An instructor helping students at the Spokane College of English Language in 2016
The Spokane College of English Language, a for-profit college that taught refugees and international students, closed its doors for good on May 31.
"The drop in student numbers over the last 12 months, especially the last 6 months, has made it impossible to maintain the college as a viable operation," says a note on the college's website
from Jim Clark, SCEL president.
Two years ago, enrollment was over 150 students. By the last day of class on Friday, May 26, only six students remained at the school, says Joshua Porter, SCEL director.
Porter says several factors contributed to the dip in enrollment, but perhaps most notably is a decline in scholarships from the Saudi Arabian Cultural Mission, which many students relied on to attend SCEL. This is a trend not only in Spokane, but across the nation. Colleges that had high numbers of Saudi Arabian students have been seeing those numbers drop

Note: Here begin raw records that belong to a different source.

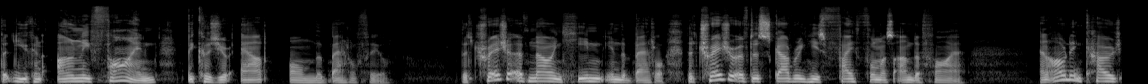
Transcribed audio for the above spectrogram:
that you can only find because you're out on the battlefield. The treasure of knowing Him in the battle, the treasure of discovering His faithfulness under fire. And I would encourage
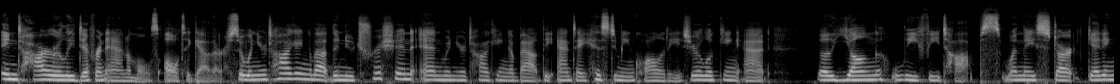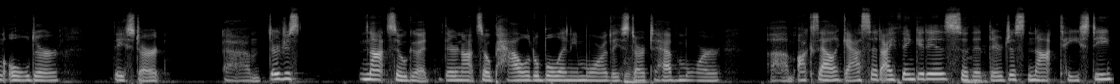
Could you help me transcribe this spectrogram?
entirely different animals altogether. So when you're talking about the nutrition and when you're talking about the antihistamine qualities, you're looking at the young leafy tops. When they start getting older, they start um, they're just not so good. They're not so palatable anymore. They start to have more um, oxalic acid, I think it is, so right. that they're just not tasty.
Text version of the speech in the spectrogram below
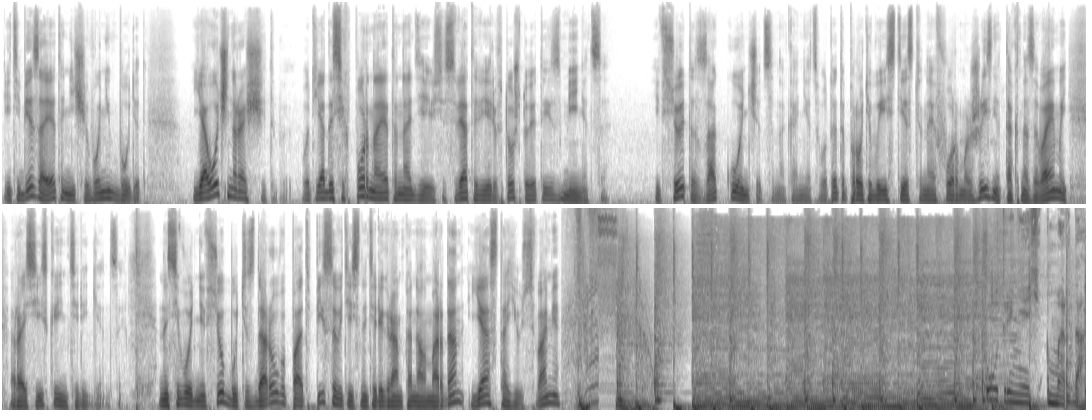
и тебе за это ничего не будет. Я очень рассчитываю, вот я до сих пор на это надеюсь и свято верю в то, что это изменится и все это закончится, наконец. Вот это противоестественная форма жизни так называемой российской интеллигенции. На сегодня все. Будьте здоровы, подписывайтесь на телеграм-канал Мардан. Я остаюсь с вами. Утренний Мардан.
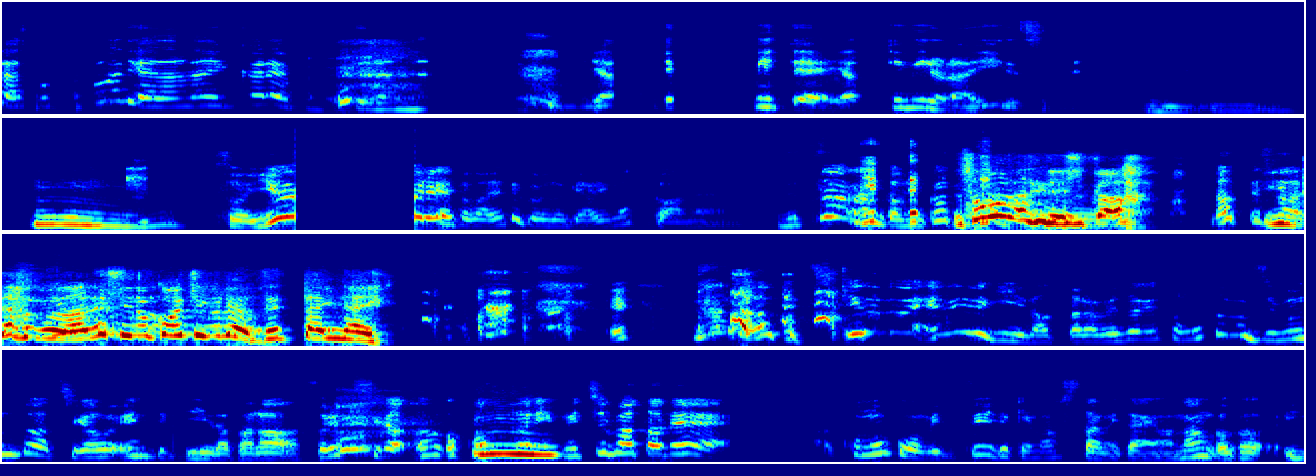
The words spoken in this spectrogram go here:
らそこまでやらないからやっぱ抜けられない。やってみて、やってみるのはいいですよね。うん。そう、幽霊とか出てくるときありますからね。実はなんかムカつくそうなんですか？だって多さ、分私のコーチングでは絶対ない。なんかだって地球のエネルギーだったら別にそもそも自分とは違うエンティティだから、それ違う、なんか本当に道端で、この子をついてきましたみたいな、なんかがい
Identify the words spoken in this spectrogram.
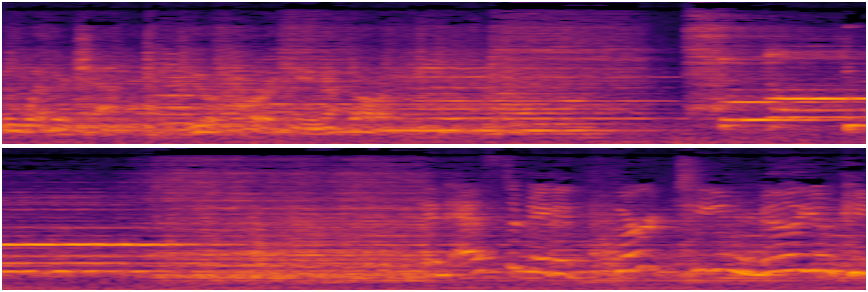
The Weather Channel, your hurricane authority. An estimated 13 million people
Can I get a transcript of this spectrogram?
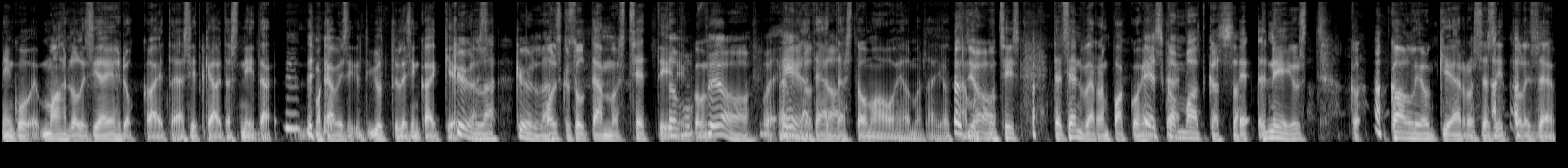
niin kuin mahdollisia ehdokkaita ja sitten käytäisiin niitä. Mä kävisin, juttelisin kaikkien kyllä, kanssa. Kyllä, Olisiko sulla tämmöistä settiä? No, niin kuin, joo, ehdottaa. tehdä tästä oma ohjelma tai jotain. Mutta mut siis sen verran pakko heittää. Eskon matkassa. E, niin just Kallion kierros ja sitten oli se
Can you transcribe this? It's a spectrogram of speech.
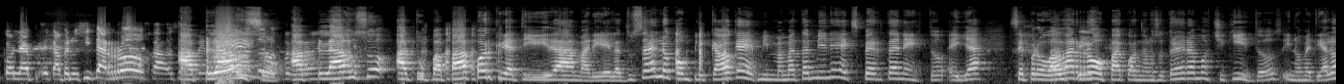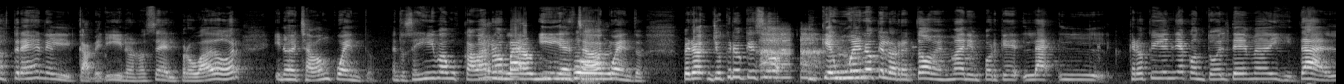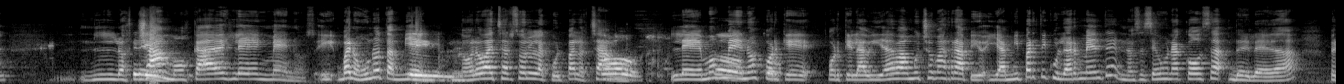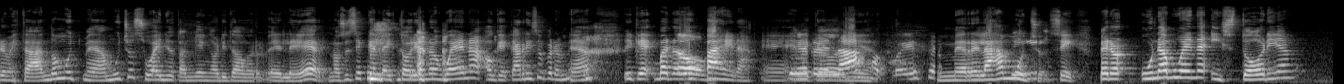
con la caperucita roja, o sea, Aplauso, aplauso a tu papá por creatividad, Mariela. Tú sabes lo complicado que es. Mi mamá también es experta en esto. Ella se probaba Ah, ropa cuando nosotros éramos chiquitos y nos metía a los tres en el camerino, no sé, el probador y nos echaba un cuento. Entonces iba, buscaba Ay, ropa y echaba cuentos. Pero yo creo que eso, y qué bueno que lo retomes, Mario, porque la, creo que hoy en día con todo el tema digital, los Sí. chamos cada vez leen menos. Y bueno, uno también, Sí. no le va a echar solo la culpa a los chamos. Leemos menos porque, porque la vida va mucho más rápido. Y a mí particularmente, no sé si es una cosa de la edad, pero me está dando me da mucho sueño también ahorita eh, leer. No sé si es que la historia no es buena o que carrizo, pero me da. Y que, bueno, No. dos páginas. eh, me relaja, puede ser. Me relaja mucho, sí. Pero una buena historia,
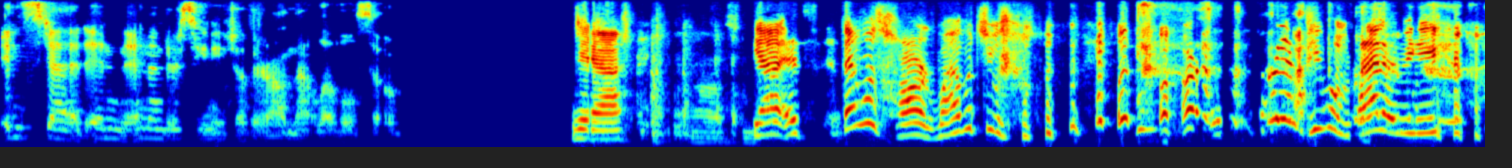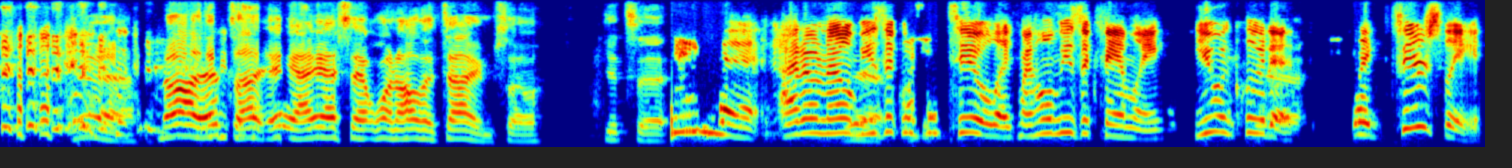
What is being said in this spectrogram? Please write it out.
instead and, and understand each other on that level so Yeah. Awesome. Yeah, it's that was hard. Why would you? it was hard. Why are people mad at me? Yeah. No, that's I, hey, I ask that one all the time. So it's a it. I don't know. Yeah. Music was it too. Like my whole music family, you included. Like seriously,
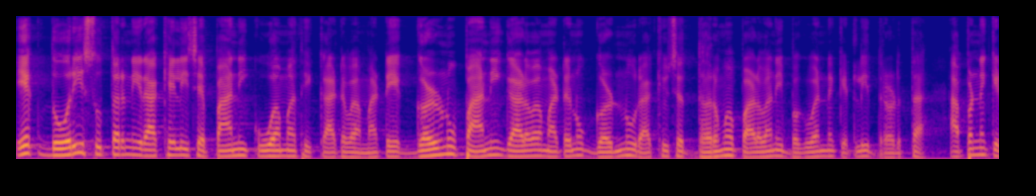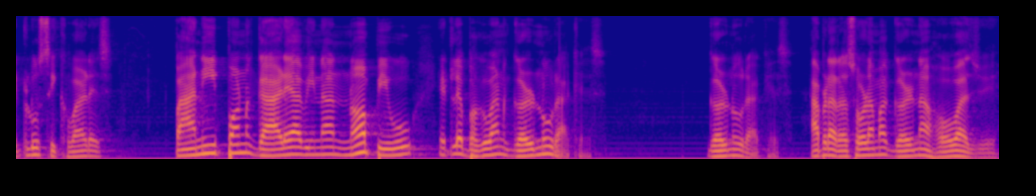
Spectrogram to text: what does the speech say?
એક દોરી સૂતરની રાખેલી છે પાણી કૂવામાંથી કાઢવા માટે. એક ગળનું પાણી ગાળવા માટેનું ગળનું રાખ્યું છે. ધર્મ પાળવાની ભગવાનને કેટલી દ્રઢતા. આપણને કેટલું શીખવાડે છે. પાણી પણ ગાળ્યા વિના ન પીવું એટલે ભગવાન ગળનું રાખે છે. ગળનું રાખે છે. આપણા રસોડામાં ગળના હોવા જોઈએ.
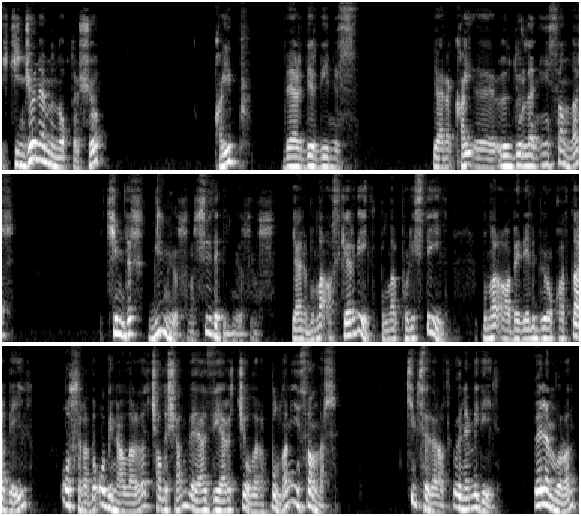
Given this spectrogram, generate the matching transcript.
İkinci önemli nokta şu. Kayıp verdirdiğiniz yani kay, e, öldürülen insanlar kimdir bilmiyorsunuz. Siz de bilmiyorsunuz. Yani bunlar asker değil. Bunlar polis değil. Bunlar ABD'li bürokratlar değil. O sırada o binalarda çalışan veya ziyaretçi olarak bulunan insanlar. Kimseler artık önemli değil. Önemli olan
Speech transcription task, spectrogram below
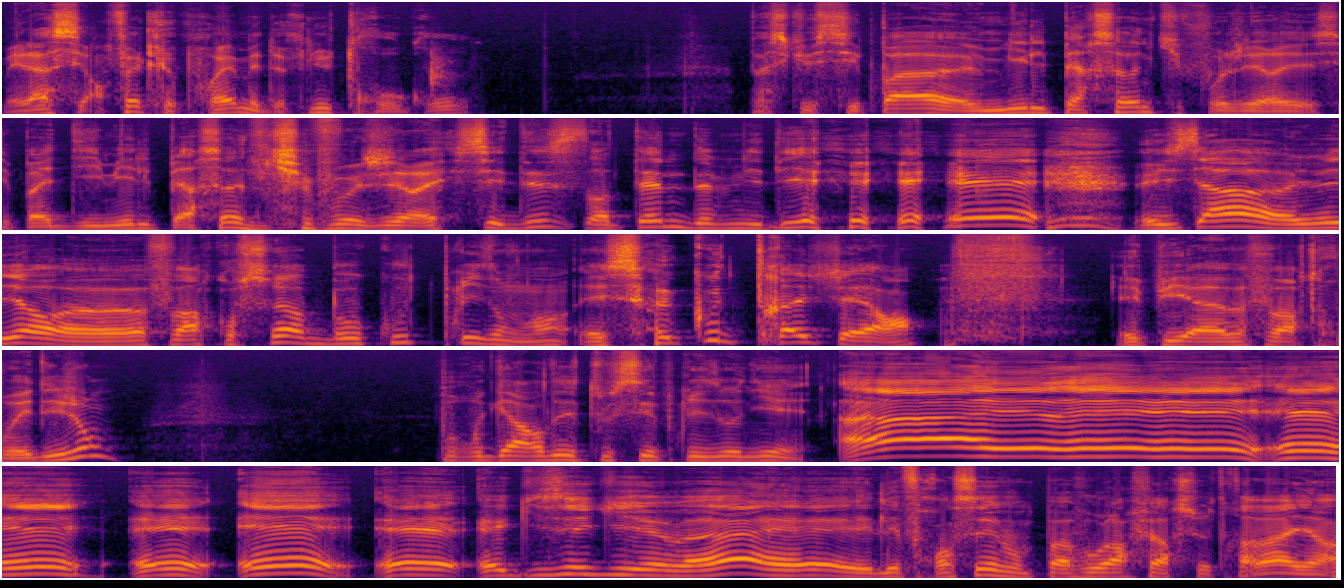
Mais là, c'est en fait le problème est devenu trop gros. Parce que c'est pas 1000 euh, personnes qu'il faut gérer, c'est pas 10 000 personnes qu'il faut gérer, c'est des centaines de milliers. et ça, euh, je veux dire, il euh, va falloir construire beaucoup de prisons, hein. et ça coûte très cher. Hein. Et puis, il va falloir trouver des gens pour garder tous ces prisonniers. Ah, eh, eh, eh, eh, eh, eh, qui c'est qui va Les Français vont pas vouloir faire ce travail. Hein.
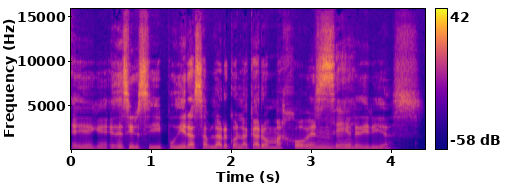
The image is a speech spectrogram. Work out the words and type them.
Eh, es decir, si pudieras hablar con la Caro más joven, ¿qué le dirías?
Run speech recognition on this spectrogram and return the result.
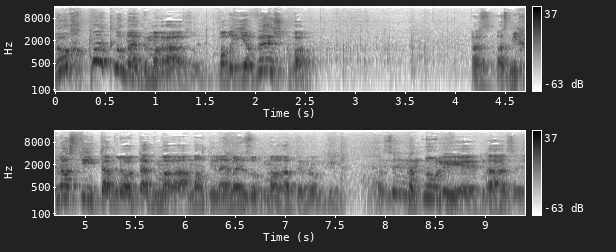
לא אכפת לו מהגמרא הזאת, כבר יבש כבר. אז, אז נכנסתי איתם לאותה גמרא, אמרתי להם איזו גמרא אתם לומדים. אז הם נתנו לי את הזה,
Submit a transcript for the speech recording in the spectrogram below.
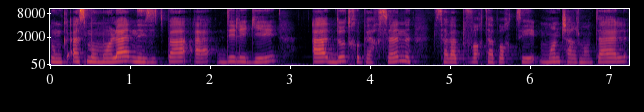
Donc à ce moment-là, n'hésite pas à déléguer, à d'autres personnes, ça va pouvoir t'apporter moins de charge mentale,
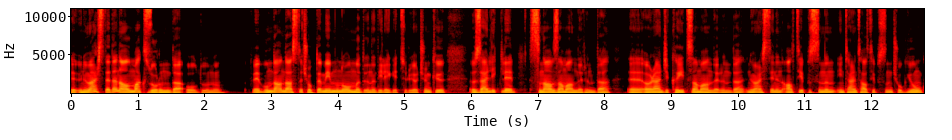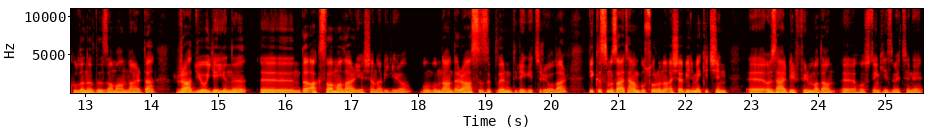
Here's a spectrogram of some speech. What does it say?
e, üniversiteden almak zorunda olduğunu ve bundan da aslında çok da memnun olmadığını dile getiriyor. Çünkü özellikle sınav zamanlarında e, öğrenci kayıt zamanlarında üniversitenin altyapısının internet altyapısının çok yoğun kullanıldığı zamanlarda radyo yayını da aksamalar yaşanabiliyor. Bundan da rahatsızlıklarını dile getiriyorlar. Bir kısmı zaten bu sorunu aşabilmek için e, özel bir firmadan e, hosting hizmetini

, as the Saudi government has tightened its requirements for its foreign scholarship program.
"The Saudi Arabian Cultural Mission was a big player in the international student game," Porter says.
The college, which was located in downtown Spokane, used online curricula that hundreds of other institutions across the world use as well. Some of it was developed right here in Spokane, Porter says. But Porter says the other institutions using the curricula are not shutting down. The Inlander wrote more in-depth about SCEL in this story last year
The students in Spokane won't be left without a place to learn, Porter says. Students who were green-card holders have been given options of other English as a Second Language programs in the area, including the program at Spokane Community College and at Gonzaga University. Other international students, who had a visa contingent upon being enrolled in a program, have already been enrolled in other programs with the help of SCEL. At least one student, however, elected to go back home to Saudi Arabia, Porter says.
"We're doing our best to guide them to smoothly transition to other academic programs in the area," Porter says.